*** Opening Data shown ***

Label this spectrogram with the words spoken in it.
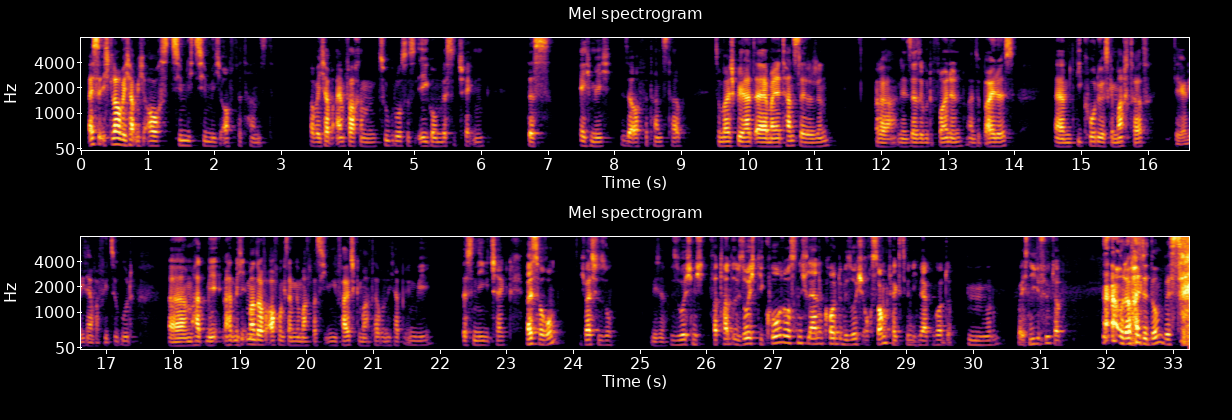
Weißt du, ich glaube, ich habe mich auch ziemlich, ziemlich oft vertanzt. Aber ich habe einfach ein zu großes Ego, um das zu checken, dass ich mich sehr oft vertanzt habe. Zum Beispiel hat äh, meine Tanzlehrerin oder eine sehr, sehr gute Freundin, also beides, ähm, die Choreos gemacht hat, Digga, die einfach viel zu gut, ähm, hat, mir, hat mich immer darauf aufmerksam gemacht, was ich irgendwie falsch gemacht habe und ich habe irgendwie das nie gecheckt. Weißt du warum? Ich weiß wieso. Wieso? Wieso ich mich vertanzt, wieso ich die Choreos nicht lernen konnte, wieso ich auch Songtexte nicht merken konnte. Hm, warum? Weil ich es nie gefühlt habe. Oder weil du dumm bist.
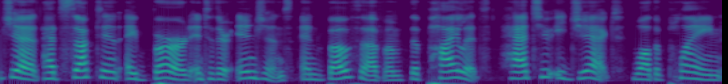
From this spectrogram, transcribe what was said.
jet had sucked in a bird into their engines, and both of them, the pilots had to eject while the plane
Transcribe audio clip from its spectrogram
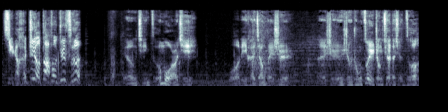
竟然还这样大放厥词！良禽择木而栖，我离开江北市，乃是人生中最正确的选择。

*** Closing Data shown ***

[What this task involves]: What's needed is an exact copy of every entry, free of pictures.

[Response to this task]:
Label this spectrogram with the words spoken in it.
Weißt du, ich glaube, ich habe mich auch ziemlich, ziemlich oft vertanzt. Aber ich habe einfach ein zu großes Ego, um das zu checken, dass ich mich sehr oft vertanzt habe. Zum Beispiel hat äh, meine Tanzlehrerin oder eine sehr, sehr gute Freundin, also beides, ähm, die Choreos gemacht hat, Digga, die einfach viel zu gut, ähm, hat, mir, hat mich immer darauf aufmerksam gemacht, was ich irgendwie falsch gemacht habe und ich habe irgendwie das nie gecheckt. Weißt du warum? Ich weiß wieso. Wieso? Wieso ich mich vertanzt, wieso ich die Choreos nicht lernen konnte, wieso ich auch Songtexte nicht merken konnte. Hm, warum? Weil ich es nie gefühlt habe. Oder weil du dumm bist.
From this spectrogram, transcribe what was said.
jet had sucked in a bird into their engines, and both of them, the pilots had to eject while the plane
Transcribe audio clip from its spectrogram
竟然还这样大放厥词！良禽择木而栖，我离开江北市，乃是人生中最正确的选择。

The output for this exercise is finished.